I imagine topping up the gearbox is entertaining. Presumably this was deemed to be too much fun and the engine bay filler tube was devised to ensure owners didn't get too jolly. I like the fact that the tube and mounting flange are transparent. Is it a combination fill tube and level sight?
Way to clean for it to be my thumb Harvey
Looking at the face of the sun shaft it is showing signs of wear, looks like the needle bearings are shot too.
Unusual for the front needle to wear badly it's usually the rear one that suffers most.
Be a good time to convert to dipstick and filler and be gone with the sight tube.
I was just looking through some old posts on this forum and found one that mentioned the BW35 serial numbers and identification plate colours and what they were used on. The plate on my gearbox from my NADA car is this:
The serial number starts 9FU which seems very different from all the others mentioned such as 303, 383, etc. Do these numbers and plate colours have any relevance to the box operation/ratios, etc or are they purely identification plates for different vehicle and engine applications?
Plate colours and prefix code ( before serial number ) denote what that particular transmission is allocated too vehicle wise, it also denotes as you have mentioned different engine applications.
Each prefix code is allocated to a certain vehicle manufacturer and each prefix code / plate colour is the production sequence at the Borg Warner factory.
When they were first produced new they were built to a certain specification and upgraded / modified along the production run which impacted the prefix code and plate colour.
Later transmissions had fitted the latest and improved parts that were found to be either lacking in the earlier units, or just cheaper to produce, this also takes into account the car manufacturer demands for better more desirable features in their cars, they also deleted parts from production along the production run

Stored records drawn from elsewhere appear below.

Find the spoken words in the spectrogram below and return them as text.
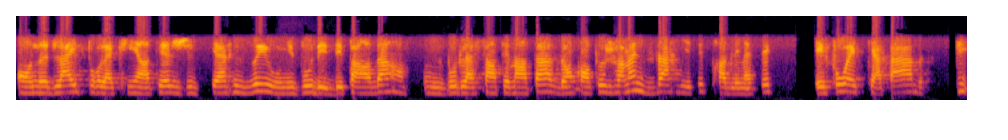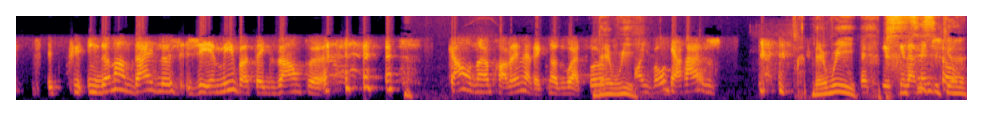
On a de l'aide pour la clientèle judiciarisée au niveau des dépendances, au niveau de la santé mentale. Donc, on touche vraiment une variété de problématiques. Il faut être capable. Puis, une demande d'aide, j'ai aimé votre exemple. Quand on a un problème avec notre voiture, ben on y va au garage. Mais ben oui. C'est que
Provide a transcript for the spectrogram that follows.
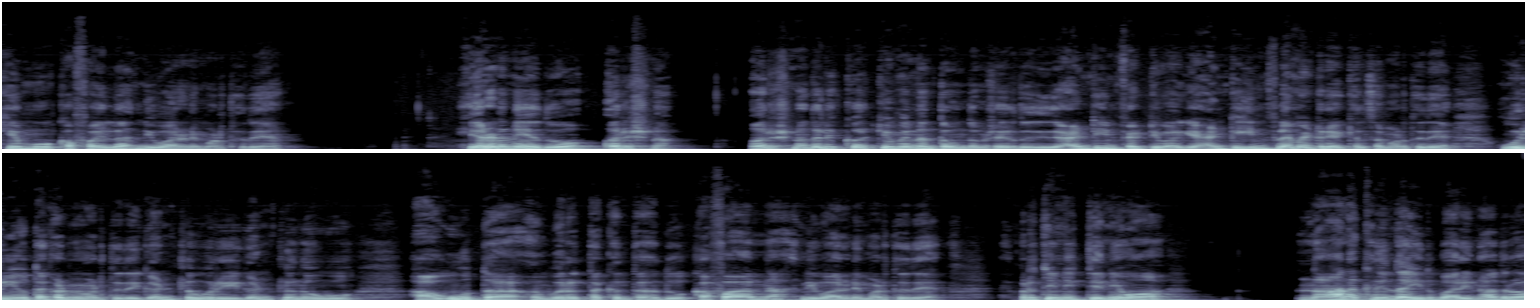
ಕೆಮ್ಮು, ಕಫ ಎಲ್ಲ ನಿವಾರಣೆ ಮಾಡ್ತದೆ. ಎರಡನೆಯದು ಅರಿಶಿನ ಅರಿಶಿಣದಲ್ಲಿ ಕರ್ಕ್ಯುಮಿನ್ ಅಂತ ಒಂದು ಅಂಶ ಇರ್ತದೆ. ಇದು ಆ್ಯಂಟಿ ಇನ್ಫೆಕ್ಟಿವ್ ಆಗಿ ಆ್ಯಂಟಿ ಇನ್ಫ್ಲಮೇಟರಿಯಾಗಿ ಕೆಲಸ ಮಾಡ್ತದೆ. ಉರಿಯೂತ ಕಡಿಮೆ ಮಾಡ್ತದೆ. ಗಂಟ್ಲು ಉರಿ, ಗಂಟ್ಲು ನೋವು ಆ ಊತ ಬರತಕ್ಕಂತಹದ್ದು ಕಫನ ನಿವಾರಣೆ ಮಾಡ್ತದೆ. ಪ್ರತಿನಿತ್ಯ ನೀವು ನಾಲ್ಕರಿಂದ ಐದು ಬಾರಿನಾದರೂ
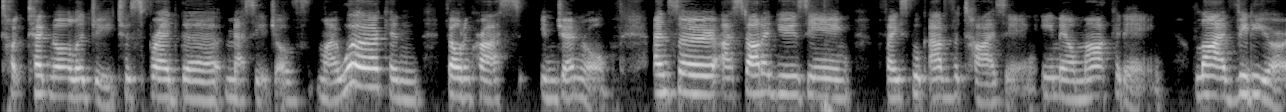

Ratios remained the same throughout, but how they operated changed considerably from the very first ones to the last
Series number Prefixes with letters and numbers were earlier boxes, all numbers were later. Rover were designated FU. The trouble was that often modifications occurred during the production run without altering the prefix. The 7FU was brought in beacuse it was the first with the PRND21 selector pattern, but during the run it got the self adjusting front servo, and the short kickdown cable, but without changing the 7FU prefix, and P6B boxes were still different to P5B boxes, that didn't rationalise until the 267 Series. Add in the 45+ years since the last boxes were made and fitted, and now any box can contain pretty much anything.
I am getting my BW35 and torque converter back next week after a full rebuild. I know it is an old question but I have been looking at oils and I am aware that the word' Dexron' strikes fear an all BW35 and 65 owners. The oil recommended to me is Comma AQM mineral oil :
It says on the label 'Recommended by Comma for certain applications requiring Dexron II and IID. Am I right in thinking that this is an alternative oil that is not Dexron? I assume it has similar properties without the damaging additives of Dexron (Sperm whale oil, Jojoba oil, etc... Google it!!)?